For more information about trade show or event marketing, give us a call or Contact Us. We welcome the opportunity to assist you with your next show.

Article Author:

Mel White
Classic Exhibits Inc.

Add designs and photos to your personal gallery simply by clicking on the +My Gallery links

Then email your "My Gallery" to colleagues, friends, or your favorite exhibit designer. There's no better way to begin designing a display that reflects your exhibit marketing goals.

Note: My Gallery uses a temporary browser cookie to store your gallery. We recommend that you send your gallery to your email address if you need to retain it for longer than 30 days.

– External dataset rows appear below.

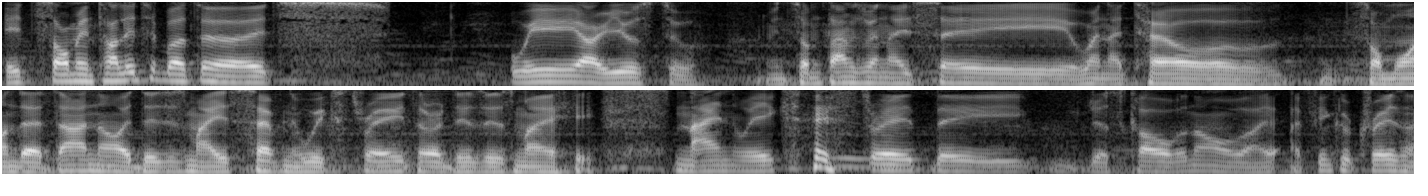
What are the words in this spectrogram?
it's our mentality. But uh, it's we are used to. I mean, sometimes when I say when I tell someone that I ah, know this is my seven weeks straight or this is my nine weeks straight, they just call no. I, I think you're crazy.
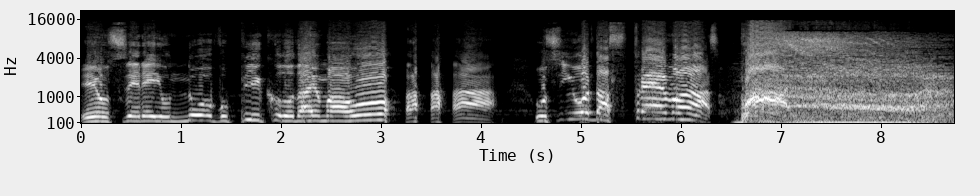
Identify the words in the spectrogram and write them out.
Eu serei o novo Piccolo da Imao! o Senhor das Trevas! Foi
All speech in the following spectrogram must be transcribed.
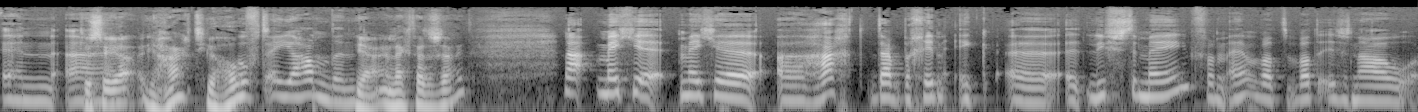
En, eh, Tussen je, je hart, je hoofd. hoofd en je handen. Ja, en leg dat eens uit. Nou, met je, met je eh, hart, daar begin ik eh, het liefste mee. Van, hè, wat, wat is nou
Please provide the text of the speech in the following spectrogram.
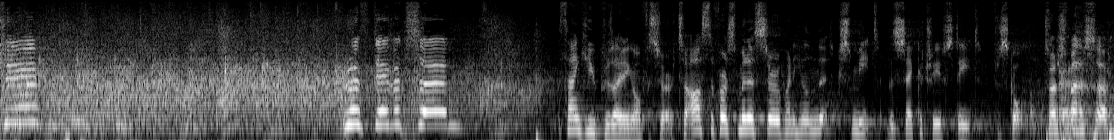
two. Ruth Davidson. Thank you, Presiding Officer. To ask the First Minister when he'll next meet the Secretary of State for Scotland. First Minister.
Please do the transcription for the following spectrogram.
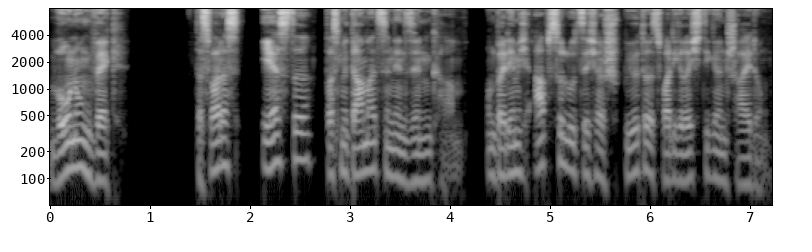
Wohnung weg. Das war das Erste, was mir damals in den Sinn kam und bei dem ich absolut sicher spürte, es war die richtige Entscheidung.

  • Production lead times are based on business days and DO NOT include any shipping days.
  • Production-ready artwork (when applicable) must accompany the order confirmation. Delays in uploading artwork may lead to expedited charges or shipping changes.
  • No order will be released to Production without a signed order confirmation.
  • Shipping is based on the availability of materials and graphics. Additional charges may apply if materials or graphics must be expedited.
  • Shorter lead times may be available based on schedule openings in Customer Service and Production. Rush charges may apply.
  • Standard lead times do not apply to orders of multiple quantities.
  • Please check for product availability on ALL RENTAL exhibits.
Exhibit Weight varies depending on the packaging and the shipping method. Variables include but are not limited to:
  • Dimensional Weight vs. Actual Weight: Dimensional weight is defined as crate or case size. On most air shipments, the dimensional weight exceeds the actual weight
  • Portable Cases vs. Wood Crates or Molded Tubs (where applicable): Exhibit designs that require one wood crate would require multiple portable cases. Selecting one vs. the other affects the total weight (dimensional or actual).
  • Freight Carrier: LTL carriers (Less than Truckload) quote freight based on space used. UPS, FedEx, and air freight carriers quote freight based on either the dimensional or the actual weight of the shipment.
  • Freight Service Level (number of days): Service levels range from Same Day Delivery to Two Week Delivery.
For more information about exhibit weights and freight options, please contact your local exhibit representative.
Electrical, Cord, and Wire Management varies depending on the display and each exhibitor's requirements. When ordering your trade show display, consider the following electrical/wire management issues and discuss your options with an exhibit professional:
  • Inline vs. Island Displays
  • Lead Retrieval Devices
  • Computer and Monitor Cables
  • Demo Equipment
  • Overhead Lighting
  • Grommets and Grommet Placement in Counters
  • Overhead vs. Floor Power Supply
  • Flooring and Electrical Wiring
  • Options for Hiding Cords and Cables
  • Flat vs. Round Electrical Cords
  • Multi-Plug Outlets and Extension Cords
By reviewing your wiring options BEFORE you order your display, you'll save TIME and MONEY and ensure your exhibit exceeds your expectations and your installation is trouble-free.